This is the seventh in a series of posts about whitewater kayaking and some philosophy beyond the basics; ideas and concepts meant to help intermediate paddlers improve and get more out of the sport. As parts are added, these links will go live:
Part 1: Technique
Part 2: Momentum
Part 3: On or Across the Water
Part 4: Group Management
Part 5: Fear Management, Part 1
Part 6: Fear Management, Part 2
Part 7: Focus
OK. Little splashes. Small curler. Left stroke. Follow Bob. Bright Sunlight. Small hole - dig hard. Water in face. Straighten out. Where'd Bob go? Is that a strainer on the right? Another wave. More water. Brace. Straighten out. Boulder. THE boulder? Holes, rocks, water, sunlight, shadow. Paddle hard. Ledge. Paddle harder. Underwater. Light. Dark. Bubbles. Spinning. Tuck. Roll. Roll NOW! Air. Water. Spinning. ROLL! Air. Kayak. Leslie. Rock. Brace. Turn. Paddle Hard. Right. Left. Sunlight. Flat water. Bob. Breathe.
There's a lot going on in whitewater kayaking and it can be really hard to keep track of everything and do what you're supposed to. One of the most important survival skills is to learn to focus. But what exactly do you focus on, and how do you do it? It's not a simple answer, but one that helps differentiate those comfortable and in control on the river versus those trying to survive. You can't focus on everything, but you can't lose track of the big picture. You have to focus on the immediate and the future, the near and the far.
You have to be aware of what's right in front of you and what comes first, otherwise you'll never make it to the big scary part down the road. It's natural to think about the crux of the rapid (or the crux of the day), but you have to take care of the business at hand and that means to be aware of your immediate surroundings and each and every move you need to do to get where you want to go. When I stop in an eddy with beginners and point out where we're going next, I always end the discussion by reminding them how to do a peel out to exit. If they flip on the eddy line, any other planning is out the window. You need to pay attention to eddy lines, side currents, small holes and river waves. Know what strokes you are taking and what you'll need to take next to put yourself into the position you want to be in. Take it one step at a time.
But you also need to have the big picture in your head. If you just look at what's right in front of you, you aren't calculating for the big hole and you'll go wherever the water takes you. The other common error for beginners running a rapid (and often advanced paddlers when they're stepping up) is tunnel vision. Their paddling becomes about reacting, and the problem with that is many challenging rapids are hard because they involve multiple moves. You have to keep your head up and maintain an image of where you want to get to next and how one move leads to another, far enough in advance to put yourself in the proper position for the crux when it comes. Even the hardest rapids are a lot easier when you're in the right place.
Part of this comfort comes with technique practice. You shouldn't need to watch your paddle in order to get in a powerful stroke. Braces should be automatic, allowing you to react physically while keeping some mental distance. Practice skills on easy water, flat water even, and they will come to you quicker when they're needed in the rough stuff. Those physical skills will help you relax and your mental state of mind is probably the most important thing to get right when pushing your limits.

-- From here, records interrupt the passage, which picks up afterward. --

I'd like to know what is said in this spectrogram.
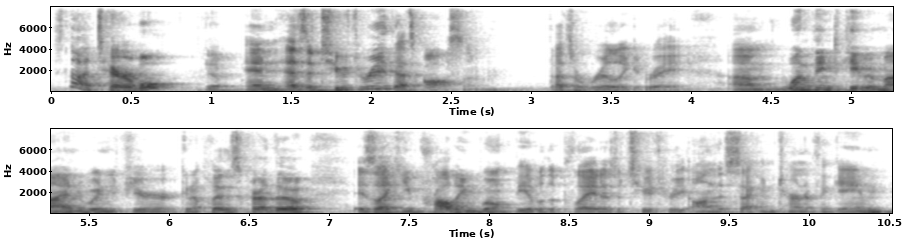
It's not terrible. Yep. And as a two three, that's awesome. That's a really good rate. Um, one thing to keep in mind when if you're gonna play this card though is like you probably won't be able to play it as a two three on the second turn of the game.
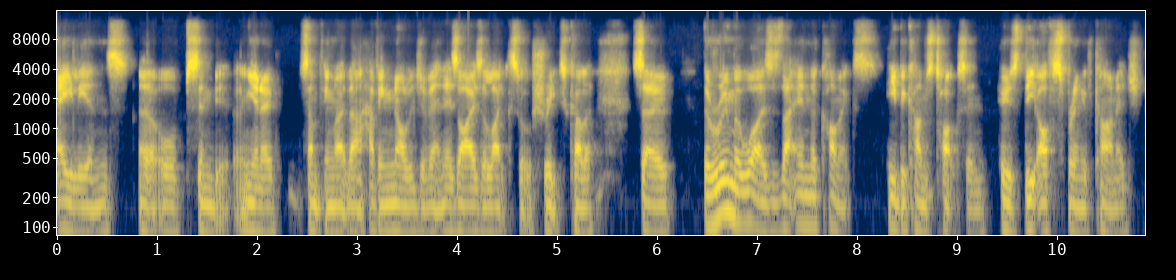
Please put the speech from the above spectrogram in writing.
aliens uh, or symbiote, you know, something like that, having knowledge of it, and his eyes are like sort of Shriek's color. So the rumor was is that in the comics he becomes Toxin, who's the offspring of Carnage.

Another way to help accomplish this is with scouting, particularly from shore. The more you know what's coming, the more you've already seen the whole rapid and know where the hard parts are and where it's easy, the less you'll worry about the unknown. This helps you relax a little more in the easy part, allowing you to trust that it IS easy, so you can save your energy for where it's needed. For crucial moves, sometimes you even want to map out exactly which strokes you're going to take where (though don't get too carried away with this - paddling is dynamic and every plan goes to hell almost immediately, so be ready for plan B - or C or D or Q).
Scouting also helps you keep a mental map of where you're trying to go and what it takes to get there. That's key for the big picture. As I mentioned, plans often go awry, but you still need to avoid the big hole and be aware of key dangers like sieves and strainers. Maybe that little waves turns you when you hit it - is it OK to get pushed a little right or do you need to immediately correct and charge hard left? Know the big points and keep them in your head so you can react properly instead of instinctively.
dealing with fear - fear takes away deliberate thought and forces us to focus on one thing: what which we're afraid of. So before you start that big rapid of the day, take a deep breath, get a clear picture of the whole thing, and relax a little bit. This is fun - focus on that :)